Numbers ${\displaystyle \scriptstyle n\,}$ for which there is only one base ${\displaystyle \scriptstyle a\,}$, from 1 to ${\displaystyle \scriptstyle n-1\,}$, such that ${\displaystyle \scriptstyle a^{n-1}\,\equiv \,1{\pmod {n}}\,}$, the base ${\displaystyle \scriptstyle a\,}$ being 1 itself.

Composite numbers ${\displaystyle \scriptstyle n\,}$ such that ${\displaystyle \scriptstyle a^{n-1}\,\equiv \,1{\pmod {n}}\,}$ only when ${\displaystyle \scriptstyle a\,\equiv \,1{\pmod {n}}.\,}$ (See A111305.)

{4, 6, 8, 10, 12, 14, 16, 18, 20, 22, 24, 26, 30, 32, 34, 36, 38, 40, 42, 44, 46, 48, 50, 54, 56, 58, 60, 62, 64, 68, 72, 74, 78, 80, 82, 84, 86, 88, 90, 92, 94, 96, 98, 100, 102, 104, 106, 108, 110, 114, 116, ...}

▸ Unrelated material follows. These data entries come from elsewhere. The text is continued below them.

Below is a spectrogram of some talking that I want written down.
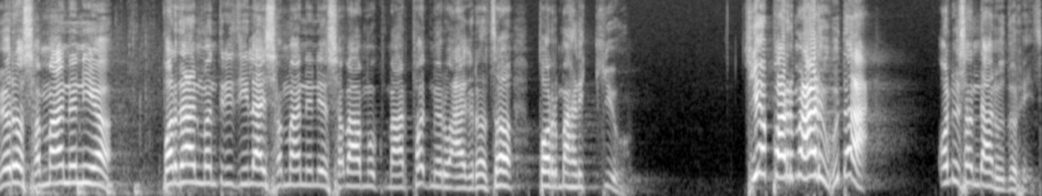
मेरो सम्माननीय प्रधानमन्त्रीजीलाई सम्माननीय सभामुख मार्फत मेरो आग्रह छ प्रमाण के हो? के प्रमाण हुँदा अनुसन्धान हुँदो रहेछ?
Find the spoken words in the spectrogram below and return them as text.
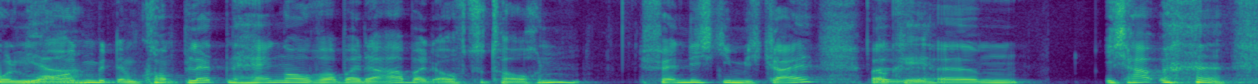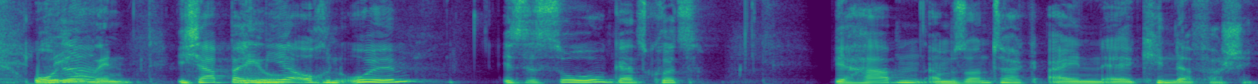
und Ja. morgen mit einem kompletten Hangover bei der Arbeit aufzutauchen, fände ich ziemlich geil. Weil, Okay. ähm, ich habe oder Leo, wenn- ich habe bei Leo. mir auch in Ulm ist es so, ganz kurz, wir haben am Sonntag ein äh, Kinderfasching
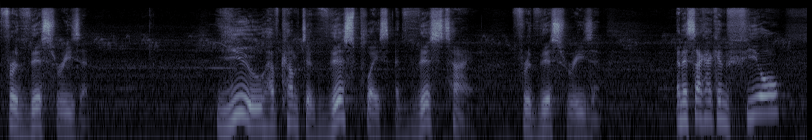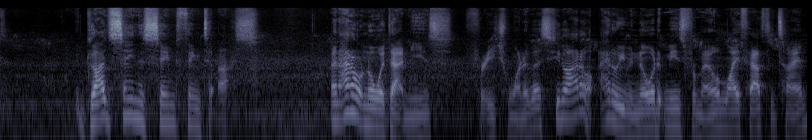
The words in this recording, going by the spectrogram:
for this reason. You have come to this place at this time for this reason. And it's like I can feel God saying the same thing to us. And I don't know what that means for each one of us. You know, I don't I don't even know what it means for my own life half the time.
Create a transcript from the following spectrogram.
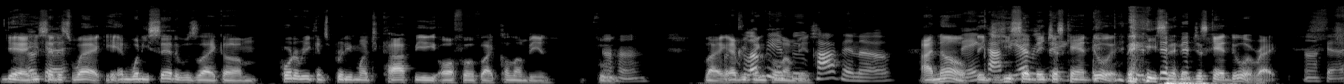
Yeah, he said it's whack. And what he said it was like um Puerto Ricans pretty much copy off of like Colombian food, Uh huh. like everything Colombian Colombian. food popping though. I know. They They, he said they just can't do it. he said they just can't do it right. Okay.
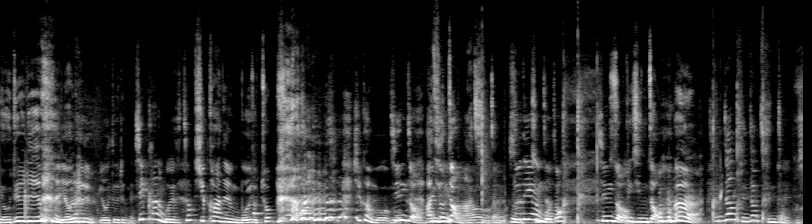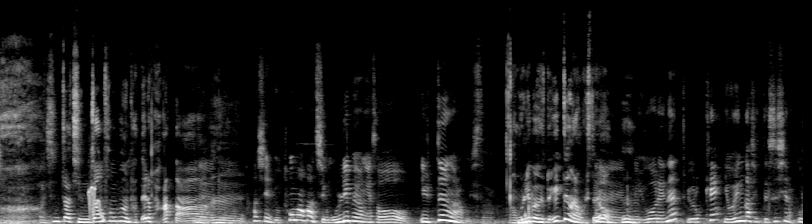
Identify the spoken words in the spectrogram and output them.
여드름, 여드름, 여드름. 시카는 뭐에 좋죠? 시카는 뭐에 좋죠? 시카는 뭐? 뭐. 진정. 아, 진정. 아. 진정. 네. 수딩은 진짜. 뭐죠? 진정. 진정. 예. 진정 진정 진정. 네, 아, 진짜 진정 성분은 다 때려 박았다. 네, 네. 사실 이 토너가 지금 올리브영에서 1등을 하고 있어요. 아, 올리브영에서 또 1등을 하고 있어요. 네, 응. 그리고 6월에는 이렇게 여행 가실 때 쓰시라고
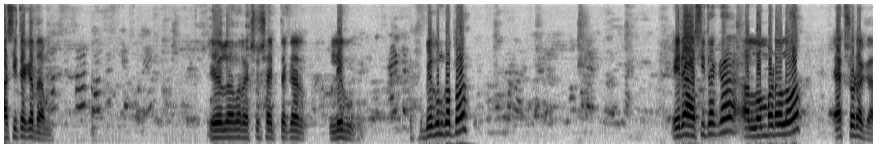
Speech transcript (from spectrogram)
আশি টাকা দাম। এ হলো আমার একশো ষাট টাকার লেবু। বেগুন কত? এটা আশি টাকা আর লম্বাটা হলো একশো টাকা।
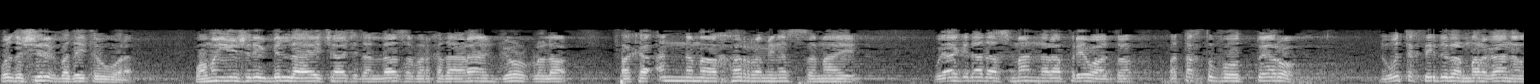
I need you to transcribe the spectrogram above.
اوس د شرک بدای ته وره ومن یشرک بالله چا چې د الله سره برخداران جوړ کړل فکانما خر من السماء ویا کې دا د اسمان نه را پریواته فتخطفه الطير نو تختی دل مرغان او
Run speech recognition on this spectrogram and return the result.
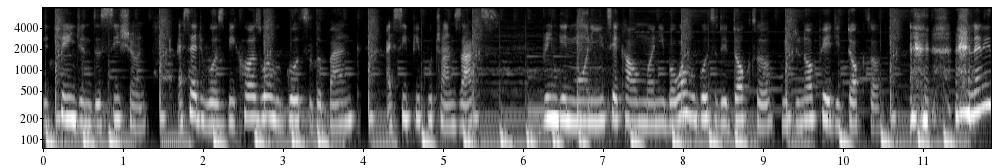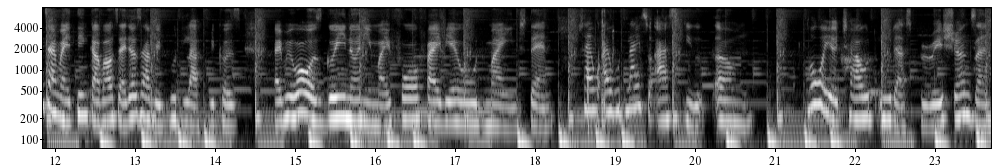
the change in decision, I said it was because when we go to the bank, I see people transact bring in money, take out money. But when we go to the doctor, we do not pay the doctor. and anytime I think about it, I just have a good laugh because I mean, what was going on in my four five year old mind then? So I, I would like to ask you, um, what were your childhood aspirations and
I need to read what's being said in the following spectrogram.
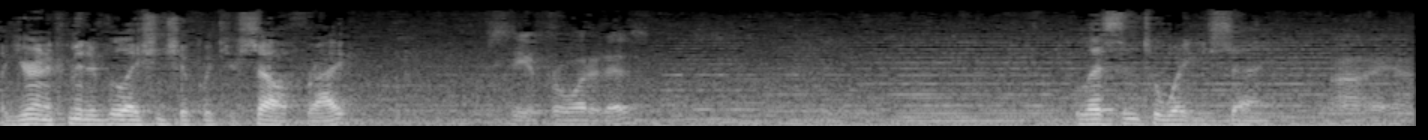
Like you're in a committed relationship with yourself, right? See it for what it is. Listen to what you say. Uh, yeah.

Only for odd numbers ${\displaystyle \scriptstyle n\,}$ it is true that ${\displaystyle \scriptstyle (n-1)^{n-1}\,\equiv \,1{\pmod {n}}\,}$. So the members of the following sequence are odd. But not only this. All members of this sequence are a family. It is the sequence of powers of 3 (A000244) with the exception of 1 and 3 (3 being a prime number and 1 a unit)

{9, 27, 81, 243, 729, 2187, 6561, 19683, 59049, 177147, 531441, 1594323, 4782969, 14348907, 43046721, 129140163, 387420489, 1162261467, 3486784401, 10460353203, 31381059609, ...}

## Notes

1. R. Crandall and C. Pomerance, Prime Numbers: A Computational Perspective, New York: Springer-Verlag (2001): p. 121.
2. Richard E. Crandall and Carl Pomerance, Prime Numbers: A Computational Perspective, New York: Springer-Verlag, 2001, page 132, Theorem 3.4.2.
3. R. Crandall and C. Pomerance, Prime Numbers: A Computational Perspective, 2nd Ed. New York: Springer-Verlag (2005): p. 132.